Exercise brief:
Your output must hold every entry exactly as written and none of the pictures.

Provided records:
▶
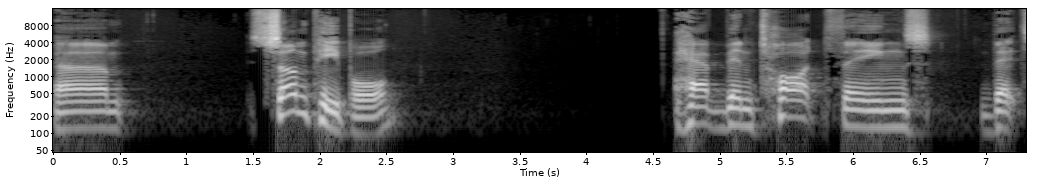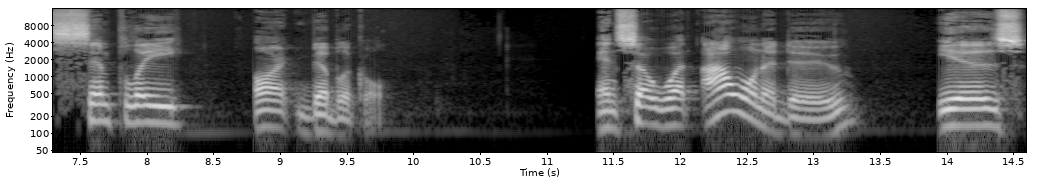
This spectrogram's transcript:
um, some people have been taught things that simply aren't biblical. And so, what I want to do is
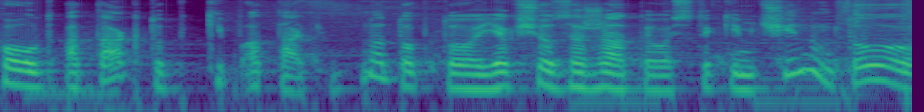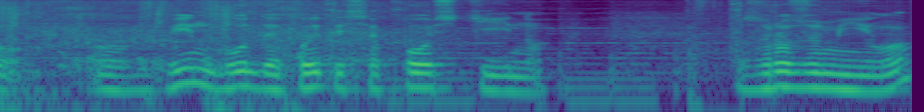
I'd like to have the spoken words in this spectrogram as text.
Hold attack to keep attacking. Ну, тобто, якщо зажати ось таким чином, то він буде битися постійно. Зрозуміло.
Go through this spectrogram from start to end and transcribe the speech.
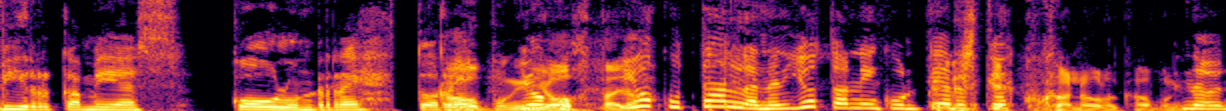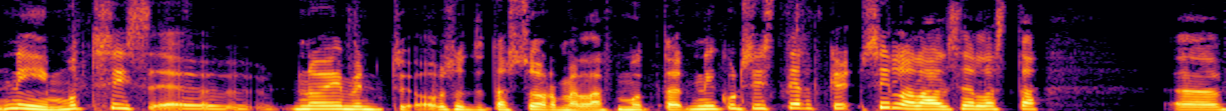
virkamies, koulun rehtori. Kaupungin joku, johtaja. Joku tällainen, jota niin kuin, En tiedätkö, tiedä, kuka on ollut kaupungin. No niin, mutta siis, no ei me nyt osoiteta sormella, mutta niin kuin siis tiedätkö, sillä lailla sellaista ö,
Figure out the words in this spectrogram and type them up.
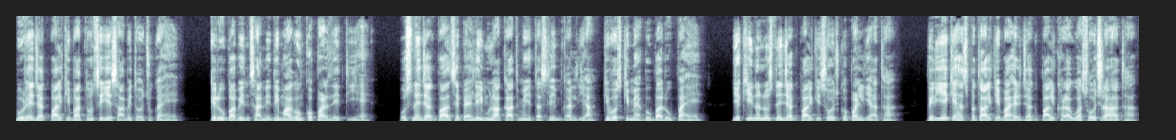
बूढ़े जगपाल की बातों से यह साबित हो चुका है कि रूपा भी इंसानी दिमागों को पढ़ लेती है। उसने जगपाल से पहली मुलाकात में ये तस्लीम कर लिया कि वो उसकी महबूबा रूपा है। यकीनन उसने जगपाल की सोच को पढ़ लिया था। फिर ये कि अस्पताल के बाहर जगपाल खड़ा हुआ सोच रहा था।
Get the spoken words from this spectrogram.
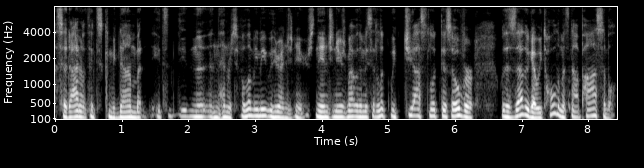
said, I don't think this can be done, but it's, and Henry said, well, let me meet with your engineers. And the engineers met with him. He said, look, we just looked this over with this other guy. We told him it's not possible.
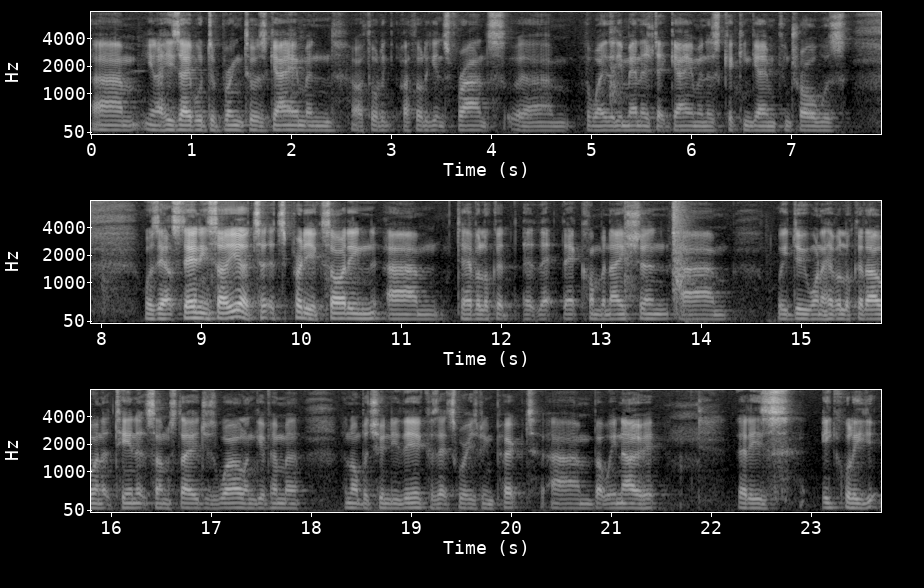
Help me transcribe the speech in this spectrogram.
um, you know he's able to bring to his game, and I thought I thought against France um, the way that he managed that game and his kicking game control was was outstanding. So yeah, it's, it's pretty exciting um, to have a look at, at that that combination. Um, we do want to have a look at Owen at ten at some stage as well, and give him a, an opportunity there because that's where he's been picked. Um, but we know that he's equally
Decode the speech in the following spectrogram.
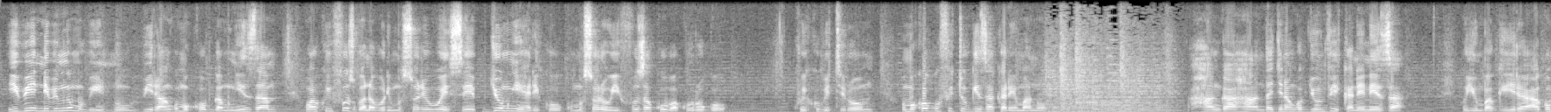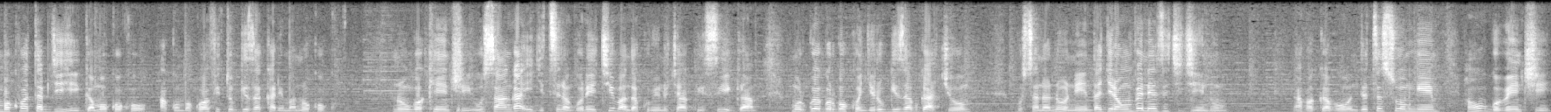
Ibi ni bimwe mu bintu biranga umukobwa mwiza wakwifuzwa na buri musore wese by'umwihariko ku musore wifuza kubaka urugo. Ku ikubitiro umukobwa ufite ubwiza karemano. Ahangaha ndagira ngo byumvikane neza. Uyu mbabwira agomba kuba atabyihigamo koko agomba kuba afite ubwiza karemano koko. Nubwo akenshi usanga igitsina gore kibanda ku bintu cyakwisiga mu rwego rwo kongera ubwiza bwacyo gusa nanone ndagira wumve neza iki kintu. Abagabo ndetse si umwe ahubwo benshi.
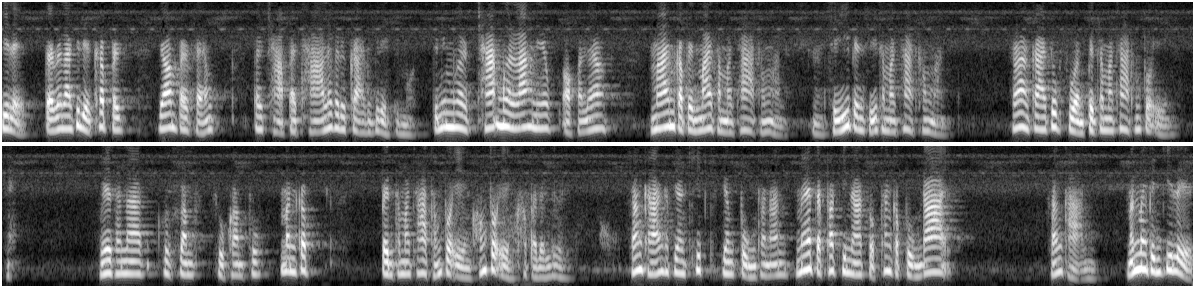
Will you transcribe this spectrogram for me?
กิเลสแต่เวลากิเลสเข้าไปย้อมไปแฝงไปฉาบไปทาแล้วก็จะกลายเป็นกิเลสไปหมดทีนี้เมื่อช้าเมื่อล้างนี้ออกมาแล้ว ไม้มันก็เป็นไม้ธรรมชาติของมันสีเป็นสีธรรมชาติของมัน ร่างกายทุกส่วนเป็นธรรมชาติของตัวเองเวทนาคือความสุขความทุกข์มันก็ เป็นธรรมชาติของตัวเองของตัวเองเข้าไปเรื่อยๆสังขารก็เพียงคิดเพียงปรุงเท่านั้น แม้แต่พระกินาศพท่านก็ปรุงได้ สังขารมันไม่เป็นกิเลส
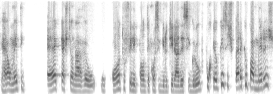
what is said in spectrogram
realmente é questionável o quanto o Filipão tem conseguido tirar desse grupo, porque o que se espera é que o Palmeiras.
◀
Exercise result:
This spectrogram's transcript:
um, some people have been taught things that simply aren't biblical. And so, what I want to do is
I'd like to have the spoken words in this spectrogram as text.
Hold attack to keep attacking. Ну, тобто, якщо зажати ось таким чином, то він буде битися постійно. Зрозуміло.
Go through this spectrogram from start to end and transcribe the speech.
virkamies, koulun rehtori. Kaupungin joku, johtaja. Joku tällainen, jota niin kuin, En tiedätkö, tiedä, kuka on ollut kaupungin. No niin, mutta siis, no ei me nyt osoiteta sormella, mutta niin kuin siis tiedätkö, sillä lailla sellaista ö,
Figure out the words in this spectrogram and type them up.
बूढ़े जगपाल की बातों से यह साबित हो चुका है कि रूपा भी इंसानी दिमागों को पढ़ लेती है। उसने जगपाल से पहली मुलाकात में ये तस्लीम कर लिया कि वो उसकी महबूबा रूपा है। यकीनन उसने जगपाल की सोच को पढ़ लिया था। फिर ये कि अस्पताल के बाहर जगपाल खड़ा हुआ सोच रहा था।
Get the spoken words from this spectrogram.
said, I don't think this can be done, but it's, and Henry said, well, let me meet with your engineers. And the engineers met with him. He said, look, we just looked this over with this other guy. We told him it's not possible.
Help me transcribe the speech in this spectrogram.
um, you know he's able to bring to his game, and I thought I thought against France um, the way that he managed that game and his kicking game control was was outstanding. So yeah, it's, it's pretty exciting um, to have a look at, at that that combination. Um, we do want to have a look at Owen at ten at some stage as well, and give him a, an opportunity there because that's where he's been picked. Um, but we know that he's equally
Decode the speech in the following spectrogram.
Ibi ni bimwe mu bintu biranga umukobwa mwiza wakwifuzwa na buri musore wese by'umwihariko ku musore wifuza kubaka urugo. Ku ikubitiro umukobwa ufite ubwiza karemano. Ahangaha ndagira ngo byumvikane neza. Uyu mbabwira agomba kuba atabyihigamo koko agomba kuba afite ubwiza karemano koko. Nubwo akenshi usanga igitsina gore kibanda ku bintu cyakwisiga mu rwego rwo kongera ubwiza bwacyo gusa nanone ndagira wumve neza iki kintu. Abagabo ndetse si umwe ahubwo benshi.
Will you transcribe this spectrogram for me?
กิเลสแต่เวลากิเลสเข้าไปย้อมไปแฝงไปฉาบไปทาแล้วก็จะกลายเป็นกิเลสไปหมดทีนี้เมื่อช้าเมื่อล้างนี้ออกมาแล้ว ไม้มันก็เป็นไม้ธรรมชาติของมันสีเป็นสีธรรมชาติของมัน ร่างกายทุกส่วนเป็นธรรมชาติของตัวเองเวทนาคือความสุขความทุกข์มันก็ เป็นธรรมชาติของตัวเองของตัวเองเข้าไปเรื่อยๆสังขารก็เพียงคิดเพียงปรุงเท่านั้น แม้แต่พระกินาศพท่านก็ปรุงได้ สังขารมันไม่เป็นกิเลส
what is said in spectrogram
realmente é questionável o quanto o Filipão tem conseguido tirar desse grupo, porque o que se espera é que o Palmeiras.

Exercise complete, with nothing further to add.